What Lego Can Teach You About Building A Social Network

If your private social network caters to children, you’ve got some new competition. Lego, the plastic brick and caltrop manufacturer, has launched LegoLife, an app-based social network for iOS and Android devices.  And if your network doesn’t cater to children, you’ve got an example of the sort of thought that goes into adapting a private social network for a particular audience.

At first glance, LegoLife looks like any other social media platform. Members can create their profiles, see posts in their newsfeeds, show their approval and add their own comments.

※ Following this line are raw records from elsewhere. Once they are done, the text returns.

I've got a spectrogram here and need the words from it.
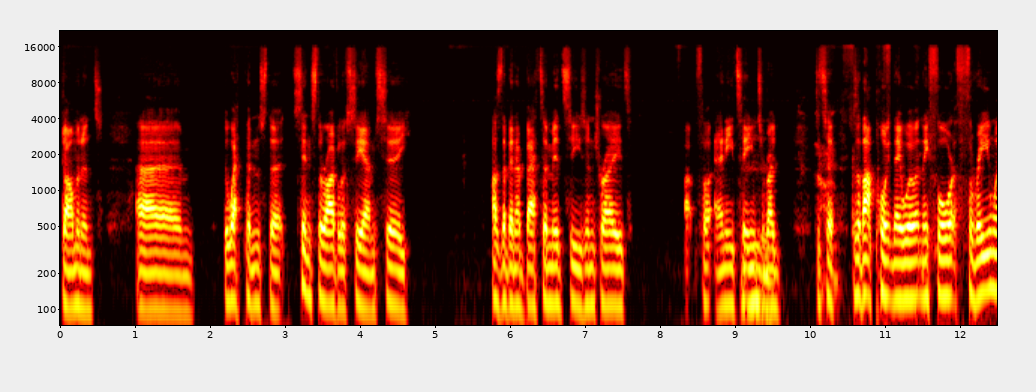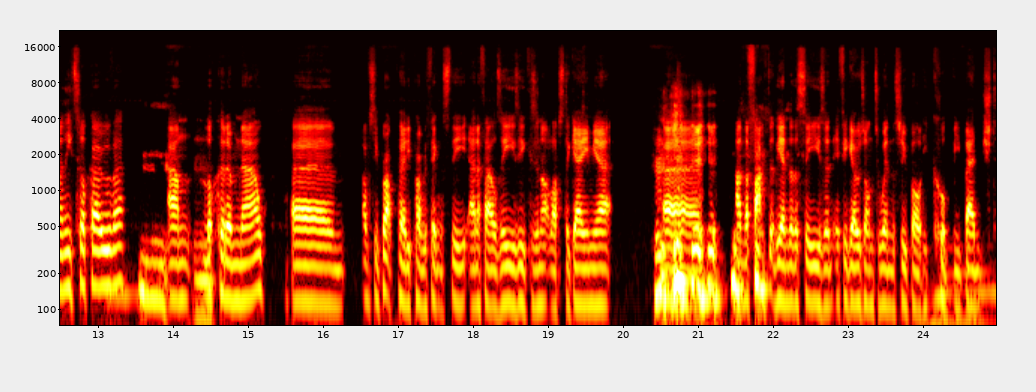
dominant. Um, the weapons that since the arrival of CMC, has there been a better mid-season trade uh, for any team mm. to because at that point they were when they four at three when he took over, mm. and mm. look at them now. Um, obviously, Brock Purdy probably thinks the NFL's easy because he's not lost a game yet. uh, and the fact at the end of the season, if he goes on to win the Super Bowl, he could be benched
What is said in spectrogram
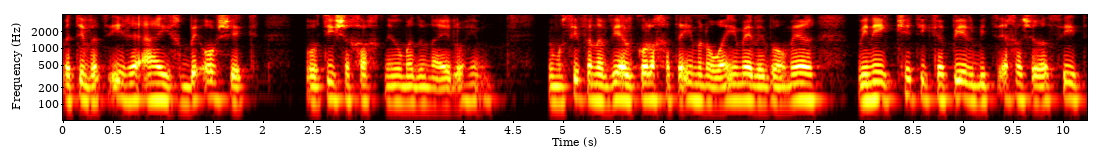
ותבצעי רעייך בעושק, ואותי שכחת נאום אדוני אלוהים. ומוסיף הנביא על כל החטאים הנוראים האלה ואומר, והנה הכיתי כפי אל ביצעך אשר עשית,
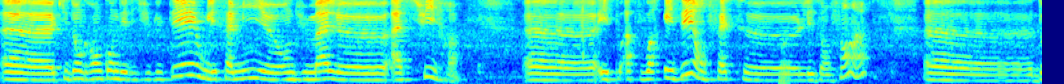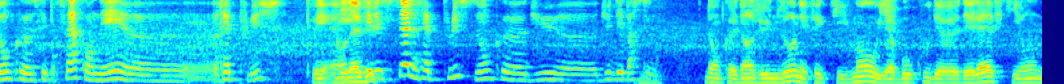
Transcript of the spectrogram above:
qui donc rencontre des difficultés, où les familles ont du mal à suivre euh, et à pouvoir aider en fait euh, les enfants. Hein. Euh, donc c'est pour ça qu'on est REP+, et, on a qui est le seul REP+, donc, du, du département. Donc dans une zone effectivement où il y a beaucoup d'élèves qui ont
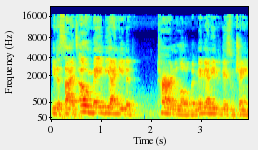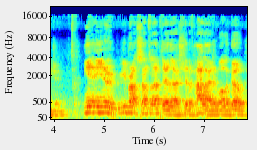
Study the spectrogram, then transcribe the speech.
he decides, oh, maybe I need to turn a little bit. Maybe I need to do some changing. You, you know, you brought something up there that I should have highlighted a while ago.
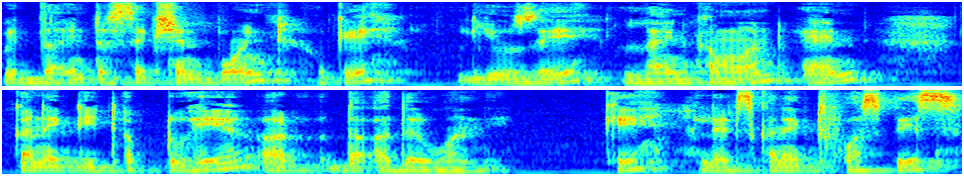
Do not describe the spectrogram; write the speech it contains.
with the intersection point okay? Use a line command and connect it up to here or the other one okay let's connect first this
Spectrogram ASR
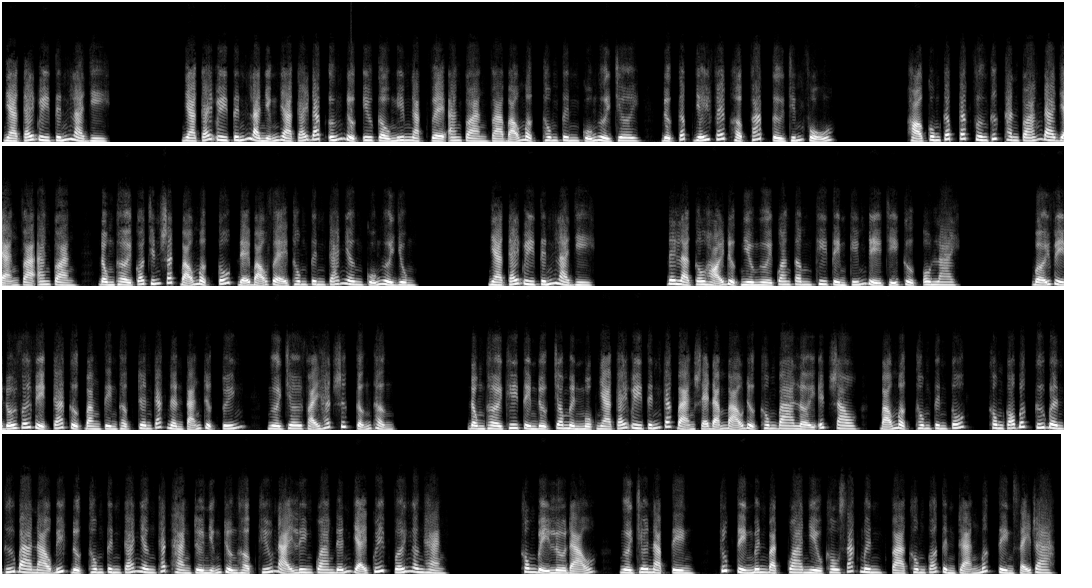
Nhà cái uy tín là gì? Nhà cái uy tín là những nhà cái đáp ứng được yêu cầu nghiêm ngặt về an toàn và bảo mật thông tin của người chơi, được cấp giấy phép hợp pháp từ chính phủ. Họ cung cấp các phương thức thanh toán đa dạng và an toàn, đồng thời có chính sách bảo mật tốt để bảo vệ thông tin cá nhân của người dùng. Nhà cái uy tín là gì? Đây là câu hỏi được nhiều người quan tâm khi tìm kiếm địa chỉ cược online. Bởi vì đối với việc cá cược bằng tiền thật trên các nền tảng trực tuyến, người chơi phải hết sức cẩn thận. Đồng thời khi tìm được cho mình một nhà cái uy tín các bạn sẽ đảm bảo được không ba lợi ích sau, bảo mật thông tin tốt, không có bất cứ bên thứ ba nào biết được thông tin cá nhân khách hàng trừ những trường hợp khiếu nại liên quan đến giải quyết với ngân hàng. Không bị lừa đảo, người chơi nạp tiền, rút tiền minh bạch qua nhiều khâu xác minh và không có tình trạng mất tiền xảy ra.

But Lego has made a number of important changes to cater to its young audience.

First, membership is restricted to people over the age of 13. The restriction is enforced by requiring new members to register with an email address belonging to a parent who must then send a confirmation. The profiles too are tightly controlled. Instead of uploading a selfie, members receive a Lego figure as their avatar that they personalize with accessories, clothing and hair choices. Even the username is awarded by the platform, and consists of a randomly allocated three-word string, such as “LordStrongBird.” The aim is to ensure that no child on the platform can be identified in real life.

To protect that confidentiality, user-generated content is closely monitored by a third party content moderation company. Lego will push its own branded content and product suggestions into news feeds and users can upload pictures of their own projects and builds but selfies are banned, even when they mask the member’s face. Wired has described how children tried to get around the ban by covering their own faces in images with minifig stickers but Lego removed those pictures too, arguing they were too revealing. Video is currently restricted to stop-motion and cannot use any narration. Most intriguingly, to stop conversations deteriorating into the kind of trolling often found on social networks, comments and text can only be written using emojis that Lego has supplied. None of those emojis is negative.

It’s clear that a lot of thought has gone into the creation of Lego’s social network. The company has thought about what it needs to do to keep its members safe. It’s thought about how to create a pleasant atmosphere and interesting content. And it’s been willing to structure its social network in a way that ensures the platform matches its special audience.

But it may not be enough. As QZ points out, LegoLife  is launching just as Disney’s Club Penguin is closing. The social network, also aimed at children, is twelve years old and will be replaced by Club Penguin Island, presumably a refreshed version of its faltering old site.

There are two lessons here for people building their own social network. First, it is possible to match your network to your audience. PeepSo’s ProfileSo add-on, for example, allows admins to redefine profile fields. WorldFilter censors profanities so that the social network can appeal to faith or young audiences. When companies as large as Lego are taking those steps, it’s worth look at what you can do in your community too.

The other lesson though, is that audience adaptation might not be enough. You still need good content flowing through your network. You still need participation and engagement. Start by building your social network at PeepSo. Adapt it to suit your audience. But make sure that the community keeps growing and talking.

Brought to you by Dean
Tell us something about yourself.

Reactions & comments

Join Our Community!
Join us to discuss PeepSo's features, connect with the development team and give suggestions.


No comments yet